• _WORK REQUEST_
Return nothing but the lines from the line with "I want the part" through the last line of the entries that follow, copied exactly and free of pictures.

• _THE INPUT_
★ ★ ★ ★ ★

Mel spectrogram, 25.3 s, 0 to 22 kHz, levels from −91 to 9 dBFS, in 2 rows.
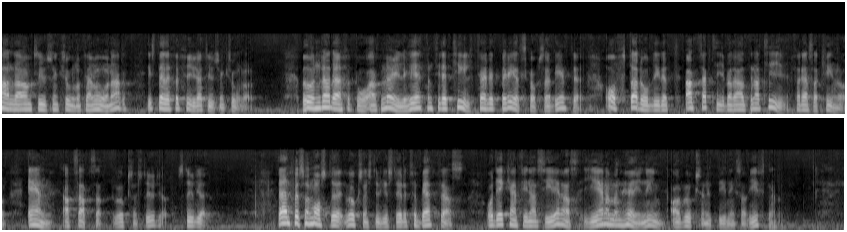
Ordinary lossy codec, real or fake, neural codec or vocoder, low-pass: none; fake; codec, 16 kHz, 2 kbps, FreqCodec, larger model; none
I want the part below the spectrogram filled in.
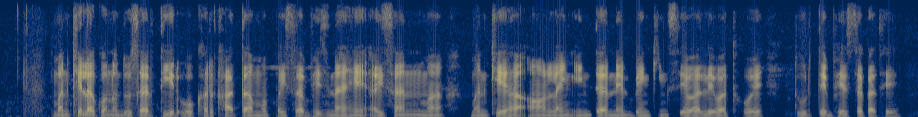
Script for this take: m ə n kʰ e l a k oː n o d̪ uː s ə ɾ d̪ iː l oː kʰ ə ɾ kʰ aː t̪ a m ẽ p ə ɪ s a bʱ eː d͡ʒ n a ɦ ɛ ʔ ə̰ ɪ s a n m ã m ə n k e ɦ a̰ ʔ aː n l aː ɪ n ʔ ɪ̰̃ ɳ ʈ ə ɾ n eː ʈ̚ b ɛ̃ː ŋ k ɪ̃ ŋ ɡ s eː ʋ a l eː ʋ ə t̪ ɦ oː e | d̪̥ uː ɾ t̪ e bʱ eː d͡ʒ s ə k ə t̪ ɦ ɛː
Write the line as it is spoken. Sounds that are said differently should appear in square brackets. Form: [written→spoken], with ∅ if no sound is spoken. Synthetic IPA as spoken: m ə n kʰ e l a k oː n o d̪ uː s ə ɾ [d̪→t̪] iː [l→ɾ] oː kʰ ə ɾ kʰ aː t̪ a m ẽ p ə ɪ s a bʱ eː d͡ʒ n a ɦ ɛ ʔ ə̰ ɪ s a n m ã m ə n [k→kʰ] e ɦ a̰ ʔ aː n l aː ɪ n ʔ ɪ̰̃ ɳ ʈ ə ɾ n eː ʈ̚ b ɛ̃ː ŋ k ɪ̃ ŋ ɡ s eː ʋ a l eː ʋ ə t̪ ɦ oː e | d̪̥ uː ɾ t̪ e bʱ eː d͡ʒ s ə k ə t̪ ɦ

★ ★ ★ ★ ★

• _RESULT OF THE TASK_
I want the part below the spectrogram filled in.
Script for this take: m ə n kʰ e l a k oː n o d̪ uː s ə ɾ d̪ iː l oː kʰ ə ɾ kʰ aː t̪ a m ẽ p ə ɪ s a bʱ eː d͡ʒ n a ɦ ɛ ʔ ə̰ ɪ s a n m ã m ə n k e ɦ a̰ ʔ aː n l aː ɪ n ʔ ɪ̰̃ ɳ ʈ ə ɾ n eː ʈ̚ b ɛ̃ː ŋ k ɪ̃ ŋ ɡ s eː ʋ a l eː ʋ ə t̪ ɦ oː e | d̪̥ uː ɾ t̪ e bʱ eː d͡ʒ s ə k ə t̪ ɦ ɛː
Write the line as it is spoken. Sounds that are said differently should appear in square brackets. Form: [written→spoken], with ∅ if no sound is spoken. Synthetic IPA as spoken: m ə n kʰ e l a k oː n o d̪ uː s ə ɾ [d̪→t̪] iː [l→ɾ] oː kʰ ə ɾ kʰ aː t̪ a m ẽ p ə ɪ s a bʱ eː d͡ʒ n a ɦ ɛ ʔ ə̰ ɪ s a n m ã m ə n [k→kʰ] e ɦ a̰ ʔ aː n l aː ɪ n ʔ ɪ̰̃ ɳ ʈ ə ɾ n eː ʈ̚ b ɛ̃ː ŋ k ɪ̃ ŋ ɡ s eː ʋ a l eː ʋ ə t̪ ɦ oː e | d̪̥ uː ɾ t̪ e bʱ eː d͡ʒ s ə k ə t̪ ɦ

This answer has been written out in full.